I sat on Jon Zeeman’s back porch overlooking the woods and a slice of Lagoon Pond. Jon looks to be in his late 50s, and has the easygoing demeanor of a musician, which he has been for his entire life. He was wearing a porkpie hat over shoulder-length hair, and had a moustache and a soul patch.
We were joined by Jon’s daughter Zoe and Jeremy Driesen, a musician and photographer, and we were there to talk about Jon’s new song, “When It’s Over,” and the video Zoe and Driesen had teamed up on to produce.
The whole project was a family affair, including Jon, Zoe, Jon’s mother, his wife Suzie, and Driesen, who might as well be part of the Zeeman family, they spend so much time together.
I was trying to get my arms around this project, and I started by asking Jon where it all began. “Wuhan,” he said, “It all began in Wuhan.” To be more precise, Jon explained how last January when we all started hearing things about the flu, he heard a scientist talking on NPR, and it sunk in to him that things were going to be changing — drastically — and he realized that there was not going to be any more live music for a long time.
As a guy who earns his living by playing at bars, clubs, and weddings, this had a profound effect. Anyone who’s heard Jon play knows he’s the real deal, he even played with the Allman Brothers one time. So Jon figured since he wouldn’t be playing out for a while, he’d invest in new equipment for his home studio so he could do more home recording.
Shortly after Jon’s realization, he was having dinner with his mother, who lives in Palm Beach. His mom, Joan Zeeman (her professional name is Joan Javitz), is a professional songwriter. “Joan just turned 92,” Jon said, “and she’s full of beans. When she first got out of college she worked at the Brill Building in New York, and wrote a ton of songs, but ‘Santa Baby’ was by far her most successful.”
“Santa Baby” has provided a steady stream of residual income for Joan over the years, largely because singers like Madonna, Taylor Swift, and Cyndi Lauper almost see it as a rite of passage to record the tune on their Christmas albums.

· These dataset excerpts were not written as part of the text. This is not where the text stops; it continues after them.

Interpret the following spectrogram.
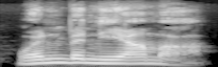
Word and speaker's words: Wembanyama: How do you pronounce his name? Victor Wembanyama. Wembanyama.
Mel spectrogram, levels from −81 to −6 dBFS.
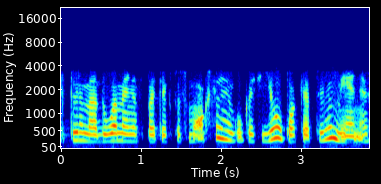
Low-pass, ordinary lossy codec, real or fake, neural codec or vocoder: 3.6 kHz; Opus, 16 kbps; real; none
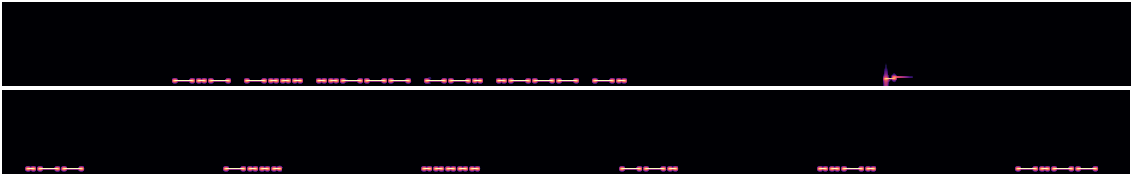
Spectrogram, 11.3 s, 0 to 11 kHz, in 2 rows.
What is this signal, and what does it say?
Morse code, heard as a keyed tone, about 40 wpm, spaced as for 17 wpm, 700 Hz. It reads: KB2GJN WB5GFY
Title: USA Call Signs - 6 Characters - 8x Character Spacing - 40wpm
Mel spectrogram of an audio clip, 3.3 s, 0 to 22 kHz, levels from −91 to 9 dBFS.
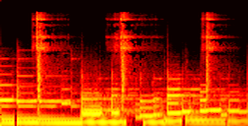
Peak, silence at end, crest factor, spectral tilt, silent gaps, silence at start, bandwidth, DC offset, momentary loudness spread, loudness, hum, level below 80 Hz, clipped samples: -6 dBFS; 0 s; 12 dB; -5.5 dB/octave; none; 0 s; 15.5 kHz; under 0.1%; 3 LU; -19 LUFS; none; -26 dBFS; under 0.1%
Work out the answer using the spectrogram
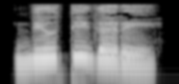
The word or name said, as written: ದ್ಯುತಿಗರೆ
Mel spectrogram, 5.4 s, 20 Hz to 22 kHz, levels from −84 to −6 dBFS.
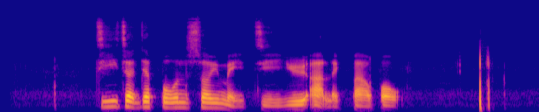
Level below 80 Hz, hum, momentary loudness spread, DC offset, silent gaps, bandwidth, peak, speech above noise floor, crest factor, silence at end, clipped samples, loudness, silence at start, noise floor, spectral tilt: -76 dBFS; none; 14 LU; under 0.1%; none; 12.5 kHz; -4 dBFS; 39 dB; 24 dB; 0.5 s; under 0.1%; -27 LUFS; 0.95 s; -65 dBFS; -5.5 dB/octave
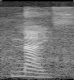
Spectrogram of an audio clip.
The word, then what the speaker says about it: knife: When K and come together, it make a sound of N. It means K is silent. Let's see some example. Knob, knee, knife, knot, night, neat, knock, knuckle.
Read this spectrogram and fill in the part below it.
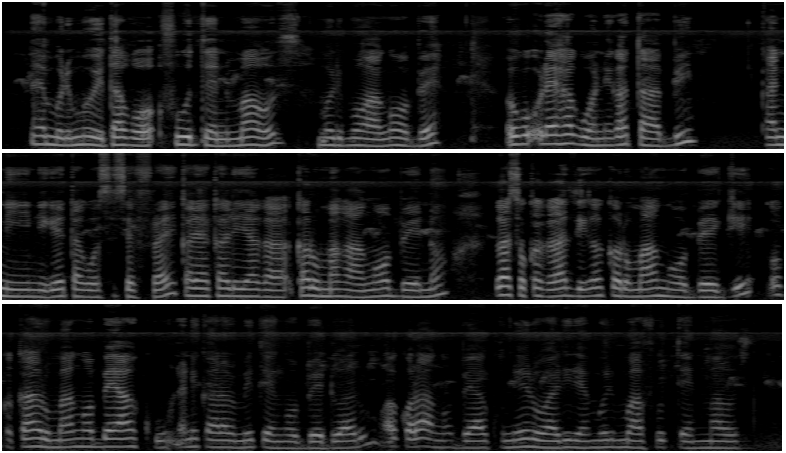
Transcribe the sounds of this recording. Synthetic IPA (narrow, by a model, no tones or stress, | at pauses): nɛmoɾimowetaɣɔfutɛnmauθmoɾimɔwaŋɔbɛ | oɣo̰ːɾɛɦaɣwɔneɣatabi | kaniniɣɛtaɣɔsɛsɛfɾaikaɾeakaɾeaɣakaɾomaɣaŋɔbɛnɔɣasɔkaɣaɣaðiɣakaɾomaŋɔbɛɡeɣɔkakaɾomaŋɔbɛjakʰunanekaɾaɾometɛŋɔbɛdwaɾuɣa̰kɔɾaaŋɔbɛjakuneɾwaɾiɾɛmoɾimɔwafutɛnmauθ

Over dinner, Jon and his mom were talking about how devastating the lockdown was proving to be, especially for musicians, and Joan, because that’s how she thinks, said, “You know, there’s a song in there.” She even had a name for the song, “When It’s Over,” and she imagined it to be an optimistic song about what things will be like when we come out the other side.
The idea hit home with Jon, and as soon as he got back to the Vineyard he went out to his studio, and the song almost wrote itself. “I think it popped out in about 20 minutes,” Jon said. He worked with his mom a bit on some of the lyrics, and before long he was ready to make a recording.
Jon had recently been listening to some duets by Emmylou Harris and Mark Knopfler, and he thought it would be nice to do a song in two-part harmony with his wife Suzie Carmick — she and Jon used to have a country-Western band on the Island called Blue Strangers. Suzie was enlisted to sing backup harmonies on “When It’s Over,” and Jon’s daughter Zoe, an accomplished musician in her own right — she plays bass with the Marotta Brothers here on the Island — played bass. Jon would sing, and play guitar and keyboards on the song, and Driesen, a professional musician who has played with the likes of Chuck Berry and Richie Havens, would play drums.
The song came out great; it seemed to hit just the right combination of melancholy and optimism, and Jon said to Zoe he thought it would make a nice video. Zoe, who had been to art school and knew enough about iMovie “just from being a kid and producing home movies,” said she knew just where to go for the photography. Driesen had recently published a book called “Vineyard Noir, Scenes from an Island,” that captured the essence of what nightlife used to be like pre-COVID-19.
“Zoe did a great job of creating an arc to the story,” Driesen said, “going from loneliness and isolation to the Island coming back to life.”
The video opens on a moonlit shot of the Oak Bluffs skyscape shot over Sunset Lake … it looks cold, lonely … cut to deserted storefronts, parked tour buses … and a haunting shot of a woman staring out her front door.
“When It’s Over” plays underneath:
I keep looking for a sign
I keep waiting for the time
Can we all be together when it’s over
And I think of all my friends
Wondering how this all will end
Will we all be together again
Over the course of the video the mood changes … shots of musicians playing in clubs, people getting back together at the Ritz … kids graduating, people gathering at the beach, more upbeat, positive, reassuring images, as if to say, “Yes, we’re going to get through all this and eventually get back to normal.”
“I love the energy behind the song,” Laurel Redington, radio host of Radio MVY, said, “and the fact that it was created with such strong family ties. And as for Zoe’s video, Jeremy’s style and eye really make the community connections … it’s a much-needed feeling of having company.”
“When we first did this, we thought maybe the lockdown would be over by now,” Zoe said, “and hopefully it will be over soon, and in the meantime I’m happy we’ve given people something with a good uplifting tone.”
Cut to the chorus:
I wish that I could fly
You know I get so high
I would never touch the ground
I’m gonna find a way
And I’ll be back someday with you
Jon will appear on an upcoming segment of Laurel Redington’s Vineyard Current program, and Jon and Zoe will appear on Redinton’s Night Casts show on Radio MVY on the last Sunday in September. To view the video, visit bit.ly/WhenItsOver.